No catches, no fine print just unadulterated book loving, with your favourite books saved to your own digital bookshelf.
New members get entered into our monthly draw to win £100 to spend in your local bookshop Plus lots lots more…Find out more
See below for a selection of the latest books from Chaos theory category. Presented with a red border are the Chaos theory books that have been lovingly read and reviewed by the experts at Lovereading. With expert reading recommendations made by people with a passion for books and some unique features Lovereading will help you find great Chaos theory books and those from many more genres to read that will keep you inspired and entertained. And it's all free!
This volume contains the proceedings of a highly successful AMS Short Course on Chaos and Fractals, held during the AMS Centennial Celebration in Providence, Rhode Island in August 1988. Chaos and fractals have been the subject of great interest in recent years and have proven to be useful in a variety of areas of mathematics and the sciences. The purpose of the short course was to provide a solid introduction to the mathematics underlying the notions of chaos and fractals. The papers in this book range over such topics as dynamical systems theory, Julia sets, the Mandelbrot set, attractors, the Smale horseshoe, calculus on fractals, and applications to data compression. The authors represented here are some of the top experts in this field. Aimed at beginning graduate students, college and university mathematics instructors, and non-mathematics researchers, this book provides readable expositions of several exciting topics of contemporary research.
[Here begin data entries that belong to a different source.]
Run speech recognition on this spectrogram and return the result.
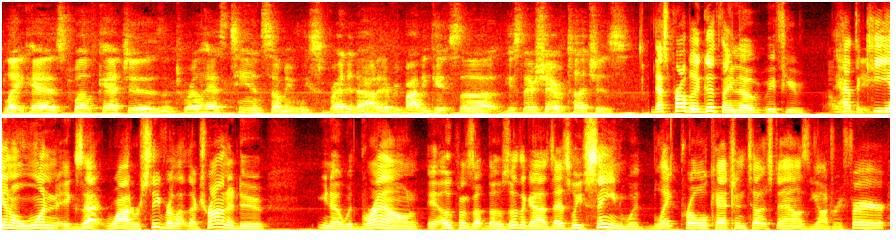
Blake has 12 catches and Terrell has 10. So I mean, we spread it out. Everybody gets uh gets their share of touches. That's probably a good thing, though, if you Oh, have to key in on one exact wide receiver like they're trying to do. You know, with Brown, it opens up those other guys, as we've seen with Blake Proehl catching touchdowns, Deondre Farrier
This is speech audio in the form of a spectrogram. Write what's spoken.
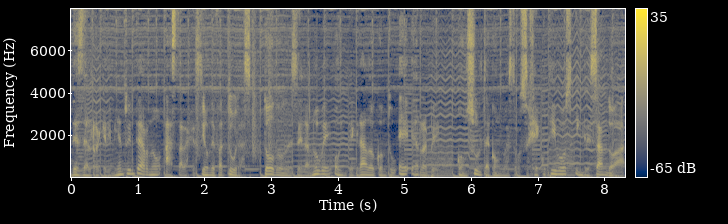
desde el requerimiento interno hasta la gestión de facturas, todo desde la nube o integrado con tu ERP. Consulta con nuestros ejecutivos ingresando a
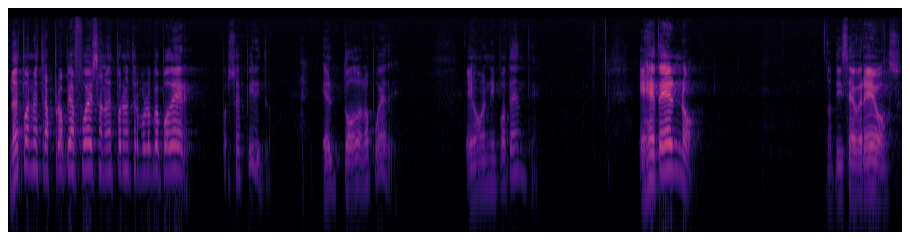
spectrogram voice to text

A First Course in Chaotic Dynamical Systems: Theory and Experiment, Second Edition The long-anticipated revision of this well-liked textbook offers many new additions. In the twenty-five years since the original version of this book was published, much has happened in dynamical systems. Mandelbrot and Julia sets were barely ten years old when the first edition appeared, and most of the research involving these objects then centered around iterations of quadratic functions. This research has expanded to include all sorts of different types of functions, including higher-degree polynomials, rational maps, exponential and trigonometric functions, and many others. Several new sections in this edition are devoted to these topics. The area of dynamical systems covered in A First Course in Chaotic Dynamical Systems: Theory and Experiment, Second Edition is quite accessible to students and also offers a wide variety of interesting open questions for students at the undergraduate level to pursue. The only prerequisite for students is a one-year calculus course (no differential equations required); students will easily be exposed to many interesting areas of current research. This course can also serve as a bridge between the low-level, often non-rigorous calculus courses, and the more demanding higher-level mathematics courses. Features More extensive coverage of fractals, including objects like the Sierpinski carpet and others that appear as Julia sets in the later sections on complex dynamics, as well as an actual chaos game. More detailed coverage of complex dynamical systems like the quadratic family and the exponential maps. New sections on other complex dynamical systems like rational maps. A number of new and expanded computer experiments for students to perform. About the Author Robert L. Devaney is currently professor of mathematics at Boston University. He received his PhD from the University of California at Berkeley under the direction of Stephen Smale. He taught at Northwestern University and Tufts University before coming to Boston University in 1980. His main area of research is dynamical systems, primarily complex analytic dynamics, but also including more general ideas about chaotic dynamical systems. Lately, he has become intrigued with the incredibly rich topological aspects of dynamics, including such things as indecomposable continua, Sierpinski curves, and Cantor bouquets.
The study of nonlinear dynamical systems has been gathering momentum since the late 1950s. It now constitutes one of the major research areas of modern theoretical physics. The twin themes of fractals and chaos, which are linked by attracting sets in chaotic systems that are fractal in structure, are currently generating a great deal of excitement. The degree of structure robustness in the presence of stochastic and quantum noise is thus a topic of interest. Chaos, Noise and Fractals discusses the role of fractals in quantum mechanics, the influence of phase noise in chaos and driven optical systems, and the arithmetic of chaos. The book represents a balanced overview of the field and is a worthy addition to the reading lists of researchers and students interested in any of the varied, and sometimes bizarre, aspects of this intriguing subject.
This book provides an introduction to the theory of chaotic systems and demonstrates how chaos and coherence are interwoven in some of the models exhibiting deterministic chaos. It is based on the lecture notes for a short course in dynamical systems theory given at the University of Oslo.
This volume sets out the basic applied mathematical and numerical methods of chaotic dynamics and illustrates the wide range of phenomena, inside and outside the laboratory, that can be treated as chaotic processes. Originally published in 1986. The Princeton Legacy Library uses the latest print-on-demand technology to again make available previously out-of-print books from the distinguished backlist of Princeton University Press. These editions preserve the original texts of these important books while presenting them in durable paperback and hardcover editions. The goal of the Princeton Legacy Library is to vastly increase access to the rich scholarly heritage found in the thousands of books published by Princeton University Press since its founding in 1905.